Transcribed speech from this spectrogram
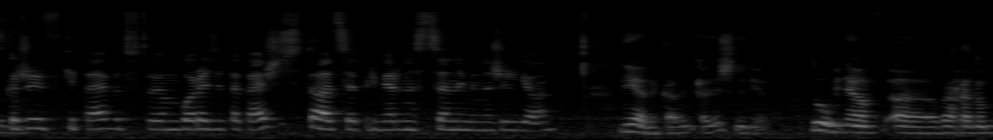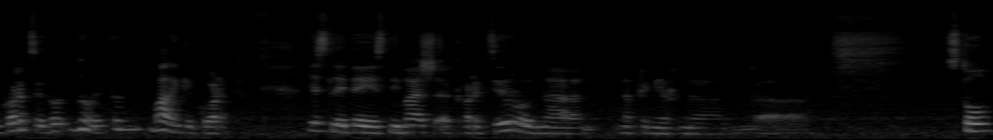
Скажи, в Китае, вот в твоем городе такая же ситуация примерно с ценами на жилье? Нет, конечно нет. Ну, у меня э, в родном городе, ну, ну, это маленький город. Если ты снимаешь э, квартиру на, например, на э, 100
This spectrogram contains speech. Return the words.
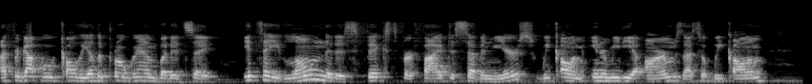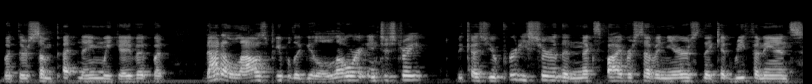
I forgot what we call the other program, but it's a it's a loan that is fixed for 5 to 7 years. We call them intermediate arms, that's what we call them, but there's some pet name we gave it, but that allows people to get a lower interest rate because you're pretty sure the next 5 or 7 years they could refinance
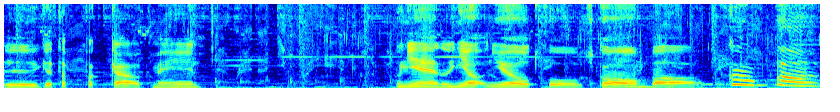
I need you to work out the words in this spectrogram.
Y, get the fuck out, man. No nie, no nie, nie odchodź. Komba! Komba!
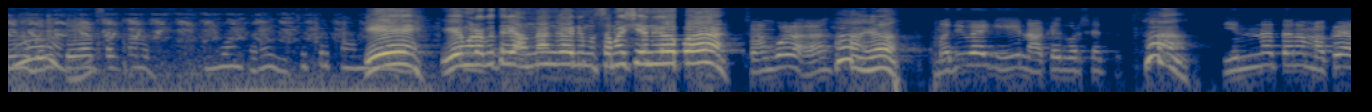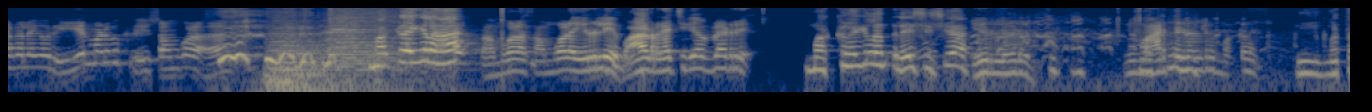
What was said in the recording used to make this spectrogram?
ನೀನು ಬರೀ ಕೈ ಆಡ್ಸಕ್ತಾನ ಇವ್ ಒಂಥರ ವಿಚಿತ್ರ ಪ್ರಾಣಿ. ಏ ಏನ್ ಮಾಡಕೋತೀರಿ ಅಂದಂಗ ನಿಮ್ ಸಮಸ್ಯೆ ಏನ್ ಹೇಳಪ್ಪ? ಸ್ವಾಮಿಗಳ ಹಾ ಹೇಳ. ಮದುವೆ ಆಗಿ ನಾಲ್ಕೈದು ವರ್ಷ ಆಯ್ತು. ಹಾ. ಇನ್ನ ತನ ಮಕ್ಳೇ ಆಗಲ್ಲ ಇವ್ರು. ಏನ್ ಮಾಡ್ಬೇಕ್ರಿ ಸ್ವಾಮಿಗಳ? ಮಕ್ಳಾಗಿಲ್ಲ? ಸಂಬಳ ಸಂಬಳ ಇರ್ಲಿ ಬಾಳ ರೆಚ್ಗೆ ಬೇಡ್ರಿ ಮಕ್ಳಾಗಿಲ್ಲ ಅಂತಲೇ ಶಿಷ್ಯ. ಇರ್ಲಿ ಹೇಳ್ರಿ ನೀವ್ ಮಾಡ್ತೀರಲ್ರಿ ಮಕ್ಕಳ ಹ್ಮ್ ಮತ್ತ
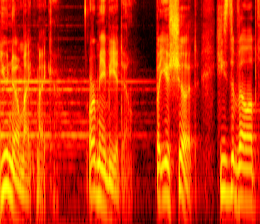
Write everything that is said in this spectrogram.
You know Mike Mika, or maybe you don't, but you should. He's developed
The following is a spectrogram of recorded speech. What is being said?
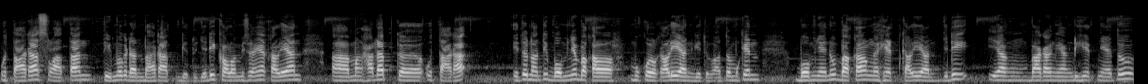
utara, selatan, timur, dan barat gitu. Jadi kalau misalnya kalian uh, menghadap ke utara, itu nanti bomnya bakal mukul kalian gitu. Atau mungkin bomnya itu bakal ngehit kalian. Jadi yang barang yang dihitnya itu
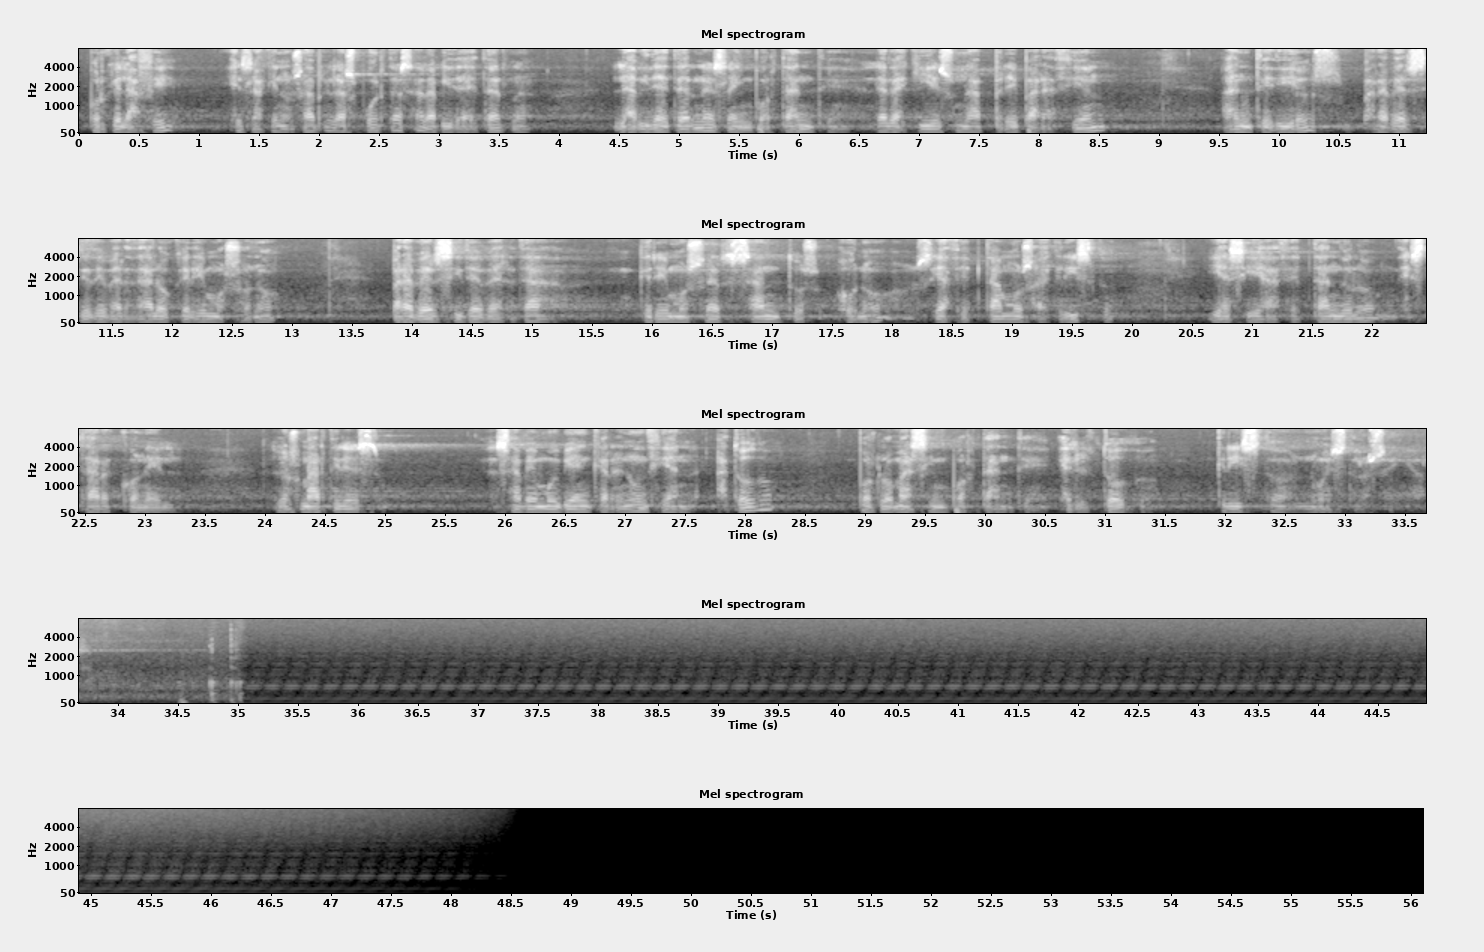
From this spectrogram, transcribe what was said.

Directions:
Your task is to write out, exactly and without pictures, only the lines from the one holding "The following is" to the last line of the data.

Written response:
The following is a spectrogram of recorded speech. What is being said?
utara, selatan, timur, dan barat gitu. Jadi kalau misalnya kalian uh, menghadap ke utara, itu nanti bomnya bakal mukul kalian gitu. Atau mungkin bomnya itu bakal ngehit kalian. Jadi yang barang yang dihitnya itu
From this spectrogram, transcribe what was said.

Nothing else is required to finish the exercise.